A board of directors must be elected, annual meetings must be held, minutes of corporate meetings must be kept, and stock must be issued. And all this applies even if you are the only shareholder in the corporation. If these formalities aren't followed, you run the risk of losing your personal liability protection if a court decides that your corporation was just an alter ego of yourself created to keep you safe (sometimes referred to as "piercing the corporate veil").

Additionally, since corporations are taxed on their income and shareholders have to claim dividends as taxable income themselves, shareholders of a "C" corporation are "double taxed" on their dividend income. One way to avoid this is to not issue dividends and simply re-invest your income back in the company. Spending your income on items that are tax-deductible is another way. You could also look into forming an "S" corporation.

S Corporation
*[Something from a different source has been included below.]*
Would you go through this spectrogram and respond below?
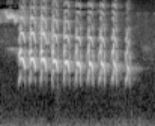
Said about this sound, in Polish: Dzięcioła zielonego często można usłyszeć, nawet jeśli go nie widać. W niektórych częściach kraju dźwięk wydawanego przez niego głosu, który przypomina donośny śmiech, nadał mu angielską nazwę yaffle.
An "S" corporation is much like a "C" corporation in that it is also its own legal entity, protects its shareholders from legal liability, and requires a significant amount of effort and money to start and maintain. However, an "S" corporation allows shareholders to claim their share of the corporation's income directly on their personal tax return. This gets around the "double taxation" problem of a "C" corporation. The only drawbacks of an "S" corporation are that they may cost a little more to form and they are generally limited to a maximum of 100 shareholders. This makes going public with an "S" corporation practically impossible. However, if your intention is to keep your business relatively small, this is an excellent option.

Limited Liability Company

A limited liability company (LLC) is essentially a hybrid of a corporation and a partnership. LLCs are popular because, similar to a corporation, owners have limited personal liability for the debts and actions of the LLC. Other features of LLCs are more like a partnership, providing management flexibility and the benefit of pass-through taxation. Owners of an LLC are called members. Since most states do not restrict ownership, members may include individuals, corporations, other LLCs and foreign entities. There is no maximum number of members. Most states also permit "single member" LLCs, those having only one owner. The federal government does not recognize an LLC as a classification for federal tax purposes. An LLC business entity must file as a corporation, partnership or sole proprietorship tax return.

Not-For-Profit Corporation

In a nutshell, a non-for-profit corporation is an organization formed for the purpose of serving a purpose of public or mutual benefit other than the pursuit or accumulation of profits. A nonprofit is not a way for ordinary businesses -- or people -- to shield assets or avoid paying income tax. It is not an alternative business form for any regular type of business. In the United States, nonprofit organizations are formed by incorporating in the state in which they expect to do business. The act of incorporating creates a legal entity enabling the organization to be treated as a corporation under law and to enter into business dealings, form contracts, and own property as any other individual or for-profit corporation may do. Congress and the internal revenue service have determined that only specific types of organizations can qualify to be nonprofit, or tax exempt organizations. ("Tax exempt is the term used for nonprofit by the IRS and most other government agencies.)